Most people think comfort and luxury are the chief requirements in life, when all they need is enthusiasm. - Albert Einstein
For two days, I'd been living in relative comfort and luxury in a backpackers hostel. The longer I stayed there, the harder it was to leave. Even worse, I could sense my enthusiasm draining away faster than the battery in my iPhone.
The hostel had become my new comfort zone. That's the problem with comfort and luxury.
We create a secure space for ourselves, get used to it and then find it increasingly hard to leave. A comfort zone keeps you stuck. And when you're stuck, you can't move forward or grow.
And I think that creates more tension than stretching yourself.
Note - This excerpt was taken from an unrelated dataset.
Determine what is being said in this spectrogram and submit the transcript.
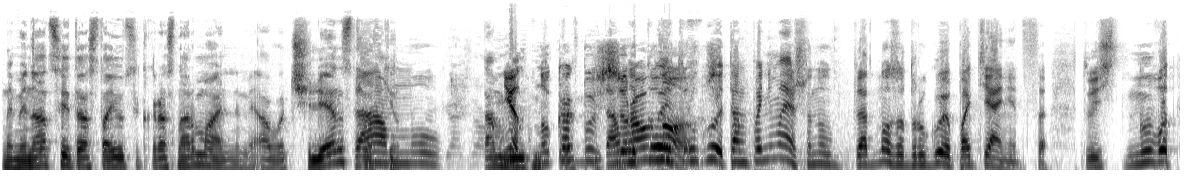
Номинации-то остаются как раз нормальными, а вот членство в там, кино... ну, там Нет, будет ну как бы там всё и то, и равно. другое, там, понимаешь, оно одно за другое потянется. То есть, ну вот,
Stepping away from the warmth and shelter of Whakapapa Village in the late afternoon of Sunday took a surprisingly difficult effort of will. I had enjoyed sleeping between sheets, loved a hot shower every morning and evening (why not?), relished social contact and appreciated cooking in the clean kitchen. It hadn't taken long for this backpacker's hostel to feel like home.
I had dallied for two days catching up on writing, planning and meeting other travellers, including a cheerful former British Army officer of my vintage, with whom I had had a prolonged and enjoyable chin-wag.
As the afternoon progressed, however, procrastination set in.
I eyed the driving clouds and occasional drenching showers with misgivings. The mountains stood shrouded in cloud. The Tongariro Crossing, New Zealand's most famous one-day walk, had been closed for two days by winds strong enough to blow a person off his feet. I had wanted to walk this track.
Frustrated, I now had to make a decision: stay another night and hope for an improvement in the weather or set off southwards again.
"I can't believe I've created such a thick-walled bubble of comfort," I thought. "I need to get moving or I'll stay here forever."
If you're feeling both comfortable and tense, there's only one thing to do. Take a small step and then another and then another.I had packed hours ago. Now, I unplugged my solar charger, switched my iPhone to "Airplane Mode" and with an inward sigh, stepped through the sliding doors on the heels of a rain-shower scudding westwards, blurring the distant hills.
Once I started moving down the road towards the distant highway, my spirits rose. I turned for a last look backward and saw a rainbow arching near The Chateau Tongariro, built for golfers, skiers and walkers in the 1920s.
"One day," I vowed, "I'll bring Rosa here and we'll stay, just for fun, in this grand old hotel. Then, we'll walk the Crossing together."
An hour later, I turned left down the highway and walked for two hours, hoping to thumb a lift. In that time, only three cars drifted past and none stopped, reminding me of just how remote parts of New Zealand are.
Opposite a motor camp, a small gaggle of tourists had gathered by the roadside to photograph the mountains illuminated in the clear light that turns the air translucent after rain. I crossed the road to join them and met a friendly couple from Sweden.
"What's this place like?" I asked.
Blond-haired Peter made a circle with his thumb and forefinger in the international sign of approval. "Excellent!" he said and his wife nodded in affirmation.
For a moment, I felt seriously tempted but pride pulled me onward. I simply couldn't leave one comfort zone for another so soon.
After another hour of walking, I turned left down a short track that led to a DOC campsite. Now I knew where all the cars had gone. At least twenty stood packed in the car park, attended by a motley crew of campers drawn from every corner of the world. In every possible tent site, brightly-coloured canopies blossomed.
Eventually, I found a clear space and in the fading light quickly set up my small tarp, staking possession. Just in time: as I spread the "onesie" underneath the shelter, a few more late arrivals drove by, gravel crunching under their tires and illuminating beech trees with hopeful headlights.
With my little camp reasonably watertight and protected against whatever the elements might throw at me overnight, I went through my evening ritual of. 25 push-ups and 25 sit-ups to get really warm and then slid under shelter.
"I've found my comfort zone again," I reflected happily. "I'm back on the edge and it feels good."